Backed by huge reserves, the Hong Kong dollar is supposedly impregnable. However, it is, by most estimates, roughly 40 per cent overvalued against the US dollar and twice that against the yuan, prolonging deflation.
The 7.8 peg against the US dollar will stay only as long as holders of Hong Kong dollars remain confident the rate will not change. If enough lose conviction and wish to convert to other currencies, they will drive interest rates to a level that no society could tolerate without unrest. In Argentina, the end game began when its citizens lost confidence in the currency.
Would floating the currency now be a viable option, even if the chief executive were to go back on his commitment to the 7.8 peg for five more years? No. Hong Kong lacks a proper central bank. Without it, a float could be disastrous.
The HKMA is not a central bank but a bank regulator with central bank ambitions. No senior staff have the appropriate education or the experience to conduct monetary policy.
The late Merton Miller, Nobel laureate in economics, said at a Legislative Council hearing in November 1998: "Joseph Yam [head of the HKMA] and I have somewhat different educational and professional backgrounds, and sometimes it turns out when we are discussing matters, he's talking about one thing and I'm talking about something else, even though the words are sometimes essentially the same."
The HKMA must be re-staffed before a float can even be contemplated.
The gap between the rich and the poor in Hong Kong is widening.
The Gini coefficient, a measure of income distribution, for Hong Kong stands at 0.53. In 1996 it was 0.476. The benchmark ratio of one means that one person gets all the income, the rest nothing. A zero means even distribution. Argentina's Gini coefficient was 0.49 in 1999, the same as the Philippines. China is at 0.42.
Hong Kong is under social stress. Polls show low and declining respect for top government leaders and for all political parties.
A month ago more than 500 triad members flaunted their presence in a prime tourist district in broad daylight.
Several months ago, the police chief openly challenged action by the head of the Independent Commission Against Corruption against a senior police officer. The row raged for more than a week, even after the chief executive reportedly had ordered the policeman to pipe down.
Hong Kong is not quite Argentina yet, but there are disturbing signs. Let's hope the world will not have to cry for Hong Kong one day.
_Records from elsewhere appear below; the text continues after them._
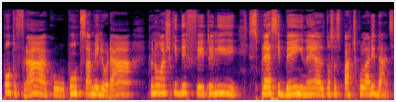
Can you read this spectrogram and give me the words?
ponto fraco, pontos a melhorar, que eu não acho que defeito ele expresse bem né, as nossas particularidades.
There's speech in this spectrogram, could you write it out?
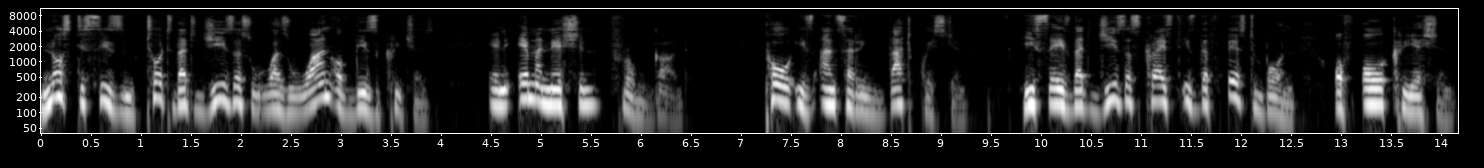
Gnosticism taught that Jesus was one of these creatures, an emanation from God. Paul is answering that question. He says that Jesus Christ is the firstborn of all creation.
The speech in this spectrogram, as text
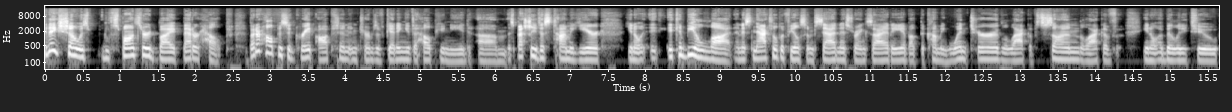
Today's show is sponsored by BetterHelp. BetterHelp is a great option in terms of getting you the help you need, um, especially this time of year. You know, it, it can be a lot, and it's natural to feel some sadness or anxiety about the coming winter, the lack of sun, the lack of, you know, ability to,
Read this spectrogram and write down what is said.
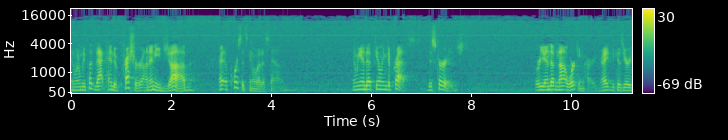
And when we put that kind of pressure on any job, right, of course it's going to let us down. And we end up feeling depressed, discouraged. Or you end up not working hard, right? Because you're,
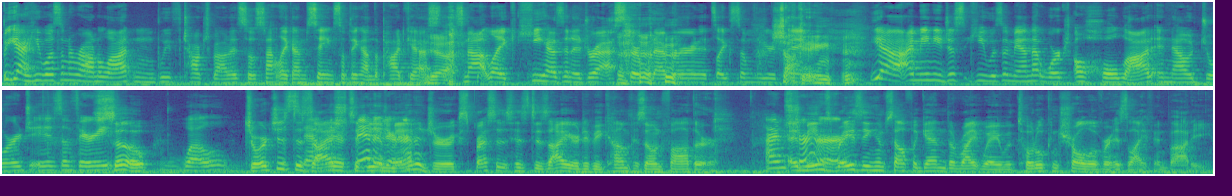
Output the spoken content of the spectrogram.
But yeah, he wasn't around a lot, and we've talked about it, so it's not like I'm saying something on the podcast. Yeah. It's not like he has an address or whatever, and it's like some weird Shocking. thing. Yeah, I mean, he just he was a man that worked a whole lot, and now George is a very So well. George's desire to Established be a manager. manager expresses his desire to become his own father. I'm It means raising himself again the right way with total control over his life and body.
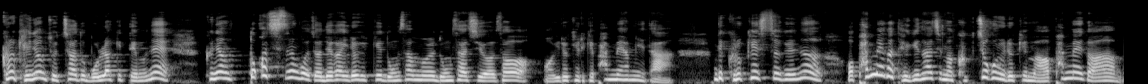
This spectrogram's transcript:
그런 개념조차도 몰랐기 때문에 그냥 똑같이 쓰는 거죠. 내가 이렇게 농산물 농사 지어서 어, 이렇게 이렇게 판매합니다. 근데 그렇게 했을 적에는 어, 판매가 되긴 하지만 극적으로 이렇게 막 판매가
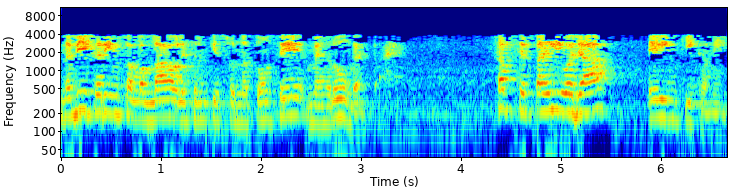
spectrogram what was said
نبی کریم صلی اللہ علیہ وسلم کی سنتوں سے محروم رہتا ہے۔ سب سے پہلی وجہ علم کی کمی۔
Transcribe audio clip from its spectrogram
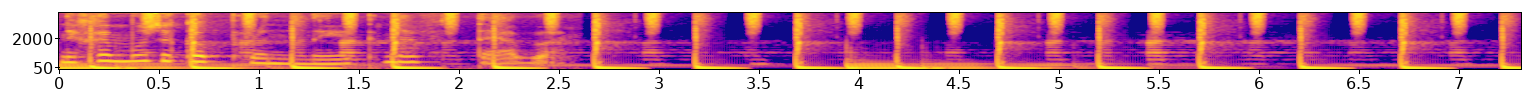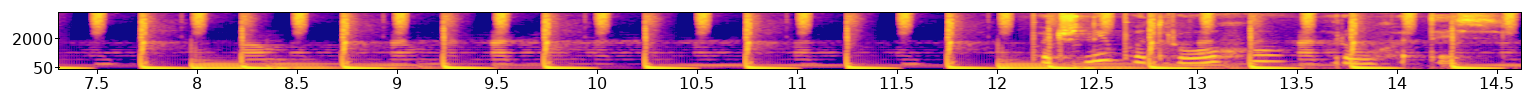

Sin-ming Shaw, former chief international economist of The Capital Group and head of its office in Hong Kong, is a visiting scholar at St. Antony's College, Oxford University
Back to home page